There is a great article in the Wall Street Journal, The Fading Art of Eye Contact. It speaks to how little eye contact is used during a conversation. And yet, good eye contact is one of the best ways to build rapport and productive relationships in the workplace. I am reminded of this every time I conduct a coaching skills workshop for managers.
To effectively coach someone in the workplace one has to demonstrate respect, interest and engagement. The basis of this is good eye contact. To illustrate the point, I utilize an exercise whereby one person will speak for three minutes and the other will listen. And by listening, I mean not speaking at all. The instructions alone creates a stir in the room. Either people are unsettled by the prospect of speaking for three minutes straight or conversely unnerved by not being able to speak. With some coaxing we start the exercise. I witness firsthand the initial uneasiness of this simple yet powerful exercise. At the end of each three minutes the listener will briefly recap what they heard and what they observed about the person speaking.
Because there are no distractions, people create a natural pattern of eye contact that provides focused attention married with breaks that allow the eyes to gaze away and return to the other person. Furthermore, the listener is much more observant and visibly engaged during the conversation. When we debrief after the exercise, the person who was speaking feels recognized and seen since the listener has given them their undivided attention. They are left feeling that someone really cares about what they have to say. For the listener, they not only retain more of what is being said, they also pick up subtle cues that leads to greater insight about the other person.
This exercise is always noted as a favorite because it brings to light the importance of eye contact, how it makes others feel and how quickly rapport can be established. There are many reasons why eye contact has faded as one of our most basic behaviors in the workplace; electronic devices, multi-tasking, remote working arrangements and short attention spans. But I wonder if there is not a more simple answer, there is not enough awareness around the importance of good eye contact. Maybe it has been taken for granted and now has to be taught.

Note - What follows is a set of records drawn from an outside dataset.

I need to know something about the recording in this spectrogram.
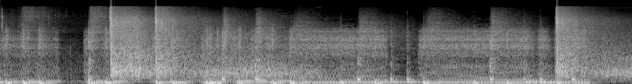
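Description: Rapid rifle gunfire from an AR-15-style rifle mixed with loud music. It starts about a second in and cuts off suddenly just before the end.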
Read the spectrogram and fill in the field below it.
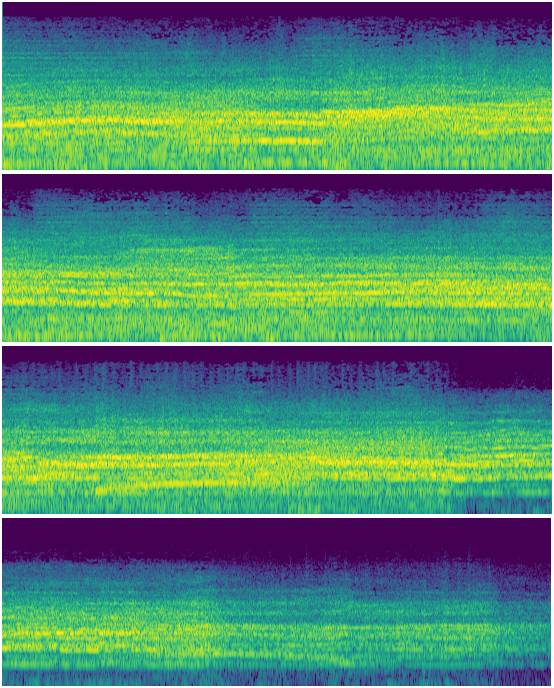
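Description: A long, agonized scream from a movie, the scream of ultimate suffering, howls loudly, wavering and sliding in pitch over a rumbling low roar; the rumble cuts out partway through, and the wail tapers off alone.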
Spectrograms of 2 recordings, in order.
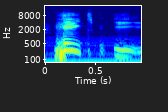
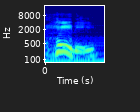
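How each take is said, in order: First: Said as two long, drawn-out syllables. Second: Said normally with short, ordinary syllables. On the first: "it's got to be two long syllables, and it sounds like you really dislike the country" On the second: "It's not Haiti"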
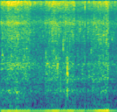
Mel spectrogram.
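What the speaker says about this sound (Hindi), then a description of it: "इनको ब्राउन करूँगा उसी ऑयल में जिसमें मैंने" Sliced onions browning in hot leftover oil from frying fish, giving a steady, close, dense sizzle throughout with no talk.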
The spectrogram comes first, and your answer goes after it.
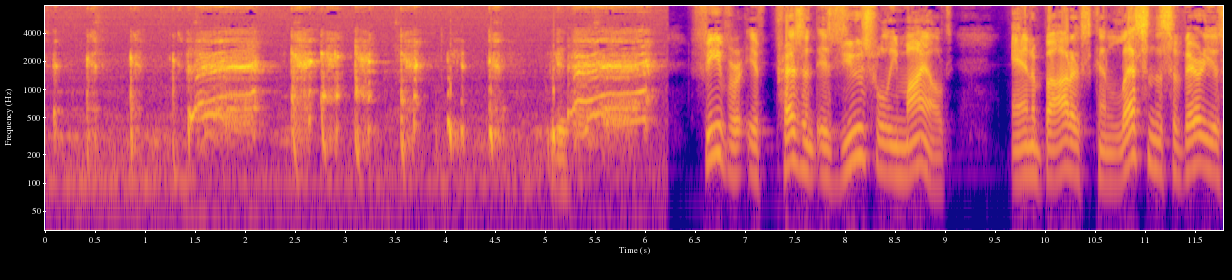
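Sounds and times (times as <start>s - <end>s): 
whooping cough fit with whoop: 0.0s - 6.2s
speech: 6.6s - 11.7s.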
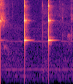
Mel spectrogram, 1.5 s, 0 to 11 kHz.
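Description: A 3D printed part made from a stiff, metal-like specialty filament costing about $140 per kilogram is flicked twice. Each flick gives a bright, high-pitched ting centered near 2.3 kHz with a short ring. It sounds like metal rather than standard filament.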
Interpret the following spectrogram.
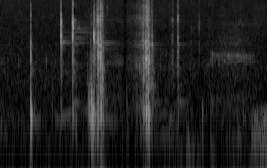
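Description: Footsteps on loose stony ground: about six sharp clicks and scrapes of stones underfoot, spread over the first second and a half.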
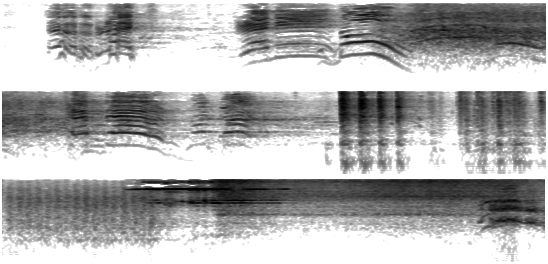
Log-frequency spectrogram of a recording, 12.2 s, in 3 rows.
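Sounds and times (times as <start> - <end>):
speech: 0.6 - 1.2, 1.8 - 6.1
laughter: 2.9 - 6.6
faint squealing train brakes: 9.1 - 11.7
brief high steam train whistle: 9.2 - 10.6
long hiss of steam: 9.2 - 12.2.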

After, reading the WSJ article I was speaking with a client who makes a point to teach their kids how to maintain eye contact especially when talking to adults. Hopefully, this a good start for the next generation.